Work to complete. Copy out the data that comes next, character for character, and leave the images aside.

(Beginning of Task inputs)

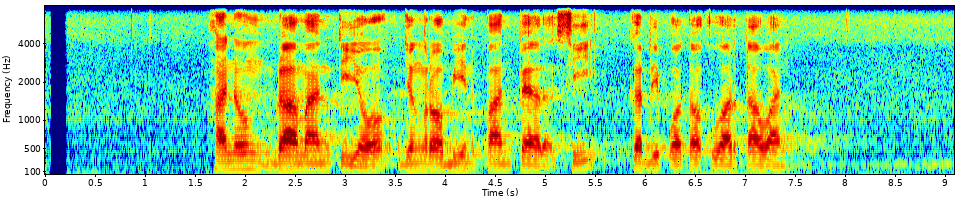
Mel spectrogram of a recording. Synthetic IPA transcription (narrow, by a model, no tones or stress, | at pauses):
hanuŋbɾamant̪iɔd͡ʒɨŋrɔbinpanpɛrsikɨrdipɔt̪ɔkuwart̪awan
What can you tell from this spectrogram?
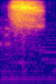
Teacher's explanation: the tsare is always like a T and an S together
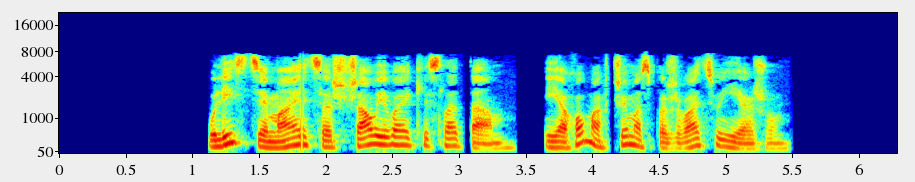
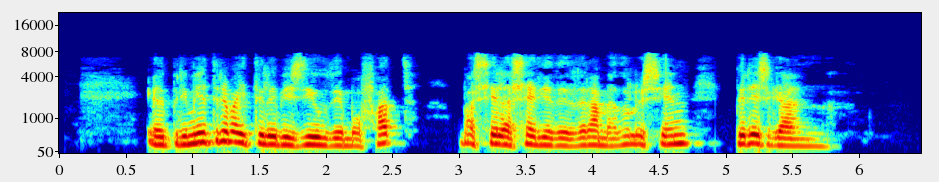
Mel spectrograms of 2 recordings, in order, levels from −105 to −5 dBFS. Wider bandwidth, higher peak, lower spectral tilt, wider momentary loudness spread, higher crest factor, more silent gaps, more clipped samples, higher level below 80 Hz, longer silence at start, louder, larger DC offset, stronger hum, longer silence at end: about the same, 7.8 kHz vs 7.8 kHz; about the same, -4 dBFS vs -2 dBFS; second, -4 dB/octave vs -7 dB/octave; second, 8 LU vs 12 LU; about the same, 18 dB vs 14 dB; first, 3.43-3.64 s vs none; neither; about the same, -60 dBFS vs -58 dBFS; first, 1.1 s vs 0.65 s; second, -19 LUFS vs -16 LUFS; neither; neither; about the same, 0.8 s vs 0.7 s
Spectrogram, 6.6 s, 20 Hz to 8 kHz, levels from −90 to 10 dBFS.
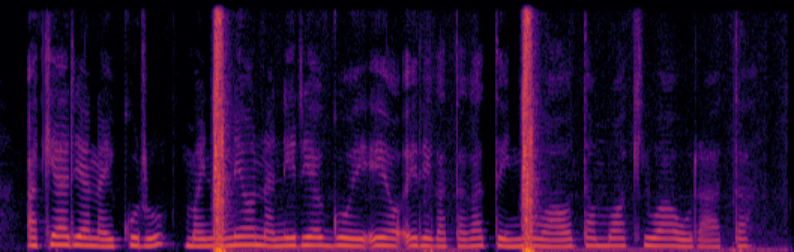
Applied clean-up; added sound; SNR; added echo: none; Tearing; -1 dB; none.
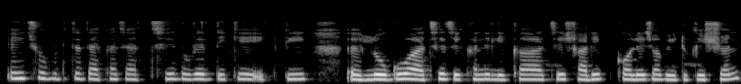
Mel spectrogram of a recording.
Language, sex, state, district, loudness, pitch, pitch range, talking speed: Bengali, female, West Bengal, Jalpaiguri, -18 LUFS, 235 Hz, 225-245 Hz, 135 wpm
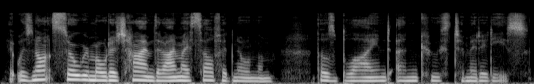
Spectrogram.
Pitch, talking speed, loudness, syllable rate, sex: 175 Hz, 190 wpm, -17 LUFS, 5.3 syllables/s, female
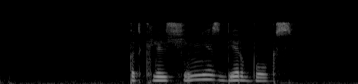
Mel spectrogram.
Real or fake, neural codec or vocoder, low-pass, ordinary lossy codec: fake; vocoder, 22.05 kHz, 80 mel bands, WaveNeXt; 7.2 kHz; none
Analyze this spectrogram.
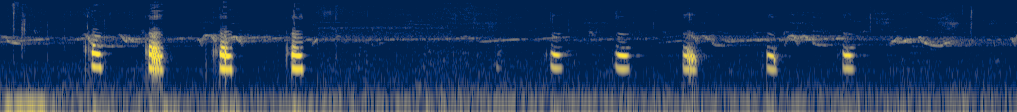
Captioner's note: hunter using turkey call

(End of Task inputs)

Answer to this task.
Mel spectrogram of a recording. Synthetic IPA transcription (narrow, by a model, no tones or stress, | at pauses):
hanuŋbɾamant̪iɔd͡ʒɨŋrɔbinpanpɛrsikɨrdipɔt̪ɔkuwart̪awan
What can you tell from this spectrogram?
Teacher's explanation: the tsare is always like a T and an S together
Mel spectrograms of 2 recordings, in order, levels from −105 to −5 dBFS. Wider bandwidth, higher peak, lower spectral tilt, wider momentary loudness spread, higher crest factor, more silent gaps, more clipped samples, higher level below 80 Hz, longer silence at start, louder, larger DC offset, stronger hum, longer silence at end: about the same, 7.8 kHz vs 7.8 kHz; about the same, -4 dBFS vs -2 dBFS; second, -4 dB/octave vs -7 dB/octave; second, 8 LU vs 12 LU; about the same, 18 dB vs 14 dB; first, 3.43-3.64 s vs none; neither; about the same, -60 dBFS vs -58 dBFS; first, 1.1 s vs 0.65 s; second, -19 LUFS vs -16 LUFS; neither; neither; about the same, 0.8 s vs 0.7 s
Spectrogram, 6.6 s, 20 Hz to 8 kHz, levels from −90 to 10 dBFS.
Applied clean-up; added sound; SNR; added echo: none; Tearing; -1 dB; none.
Mel spectrogram of a recording.
Language, sex, state, district, loudness, pitch, pitch range, talking speed: Bengali, female, West Bengal, Jalpaiguri, -18 LUFS, 235 Hz, 225-245 Hz, 135 wpm
Spectrogram.
Pitch, talking speed, loudness, syllable rate, sex: 175 Hz, 190 wpm, -17 LUFS, 5.3 syllables/s, female
Mel spectrogram.
Real or fake, neural codec or vocoder, low-pass, ordinary lossy codec: fake; vocoder, 22.05 kHz, 80 mel bands, WaveNeXt; 7.2 kHz; none
Analyze this spectrogram.
Captioner's note: hunter using turkey call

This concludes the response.